- Contact lists stolen from computers infected with viruses. This could be the addresses in any computer used by any person who has received an email directly, or through forwarding from you. For this reason, you should not forward emails with long
Cc:lists directly to others, since that places people in jeopardy of getting their lists of email addresses stolen.
- Address lists stolen from servers Many corporate or government servers have been hacked over the last few years, and their lists of email addresses stolen.
- Purchased lists Direct mail advertising and spammer organizations often sell address lists to others.
- Random and "dictionary" attacks This is when spammers automate sending to thousands of addresses at a domain. This is a problem if the email system for a domain doesn't prevent repetitious attacks to addresses at that domain. Fastmail has developed many techniques to stop the majority of these attacks on our customers, as long as you don't forward email from other accounts to your Fastmail account.
- Common words or names (or such words with an easy to guess number after them). If your email address is
email@example.com, you will probably get spam!
- Some spammers have been known to search online forums and websites for email addresses.
If you'd like to check whether an email address has been compromised in some way or placed on any spamming lists, we advise visiting [Haveibeenpwned] (https://haveibeenpwned.com/). Enter your commonly used email addresses and the tool will return a list of any breaches or spam lists the email address appears in.
Almost all email addresses will get spam at some point. The longer your email address has been around, the more likely you are to get spam.
I still have too much spam!
Even after taking all of the actions listed above, you're still getting spam. What can you do about it?
Is it legitimate mail? Is the mail from a mailing list you once subscribed to, or from a company you used to have an account with? You can try unsubscribing from the mailing list or company newsletter. There should be a link at the bottom of the mail you received if it's from a real organization.
How do I know if it's legitimate? Maybe you don't remember ever having subscribed to such a mailing list. View the raw message to show you extra information about the headers. If you see *
X-Spam-known-sender: yes- it means the sender is in your contacts. *
X-Spam-score: 0.0- it means we haven't noticed anything suspicious about this email.
If the sender is in your contacts and/or the spam score is low, it's most likely a legitimate message.
- Just make it stop
- Report it as spam. You may have to do this a number of times before your personal spam filter learns to tell spam apart from non-spam, but it's a good first step.
- Set up a rule to automatically sort it into a folder the offending mail, based on the sender or other parts of the message. The mail will still be sent to you, but you won't have to see it.

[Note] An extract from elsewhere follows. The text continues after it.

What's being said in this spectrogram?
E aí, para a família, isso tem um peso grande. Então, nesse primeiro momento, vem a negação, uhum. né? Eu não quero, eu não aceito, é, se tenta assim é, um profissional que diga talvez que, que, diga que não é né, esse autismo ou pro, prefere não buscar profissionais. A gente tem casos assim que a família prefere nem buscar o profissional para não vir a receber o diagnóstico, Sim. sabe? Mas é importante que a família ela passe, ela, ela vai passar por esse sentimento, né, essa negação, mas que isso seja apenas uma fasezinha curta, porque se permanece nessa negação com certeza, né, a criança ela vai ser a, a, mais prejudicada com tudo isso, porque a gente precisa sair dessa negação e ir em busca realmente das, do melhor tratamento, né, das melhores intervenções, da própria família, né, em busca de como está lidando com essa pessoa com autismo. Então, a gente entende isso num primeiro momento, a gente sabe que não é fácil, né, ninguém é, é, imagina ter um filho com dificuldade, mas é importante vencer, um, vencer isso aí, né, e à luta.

- Set up a rule to automatically discard the mail you don't want to see, based on the sender or other parts of the message.
Stopping virus mail

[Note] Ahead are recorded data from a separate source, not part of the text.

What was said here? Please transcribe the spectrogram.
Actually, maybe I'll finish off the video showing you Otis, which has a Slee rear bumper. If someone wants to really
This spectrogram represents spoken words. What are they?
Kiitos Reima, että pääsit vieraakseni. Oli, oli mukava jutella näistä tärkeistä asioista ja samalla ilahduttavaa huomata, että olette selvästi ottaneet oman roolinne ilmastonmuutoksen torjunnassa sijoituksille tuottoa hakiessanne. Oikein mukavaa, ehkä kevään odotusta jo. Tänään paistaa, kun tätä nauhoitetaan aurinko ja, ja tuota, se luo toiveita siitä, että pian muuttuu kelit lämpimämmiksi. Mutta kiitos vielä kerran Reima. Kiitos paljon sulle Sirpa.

If we detect that an incoming message has a virus in an attachment, the mail is discarded, preventing you from any risk of opening the infected message.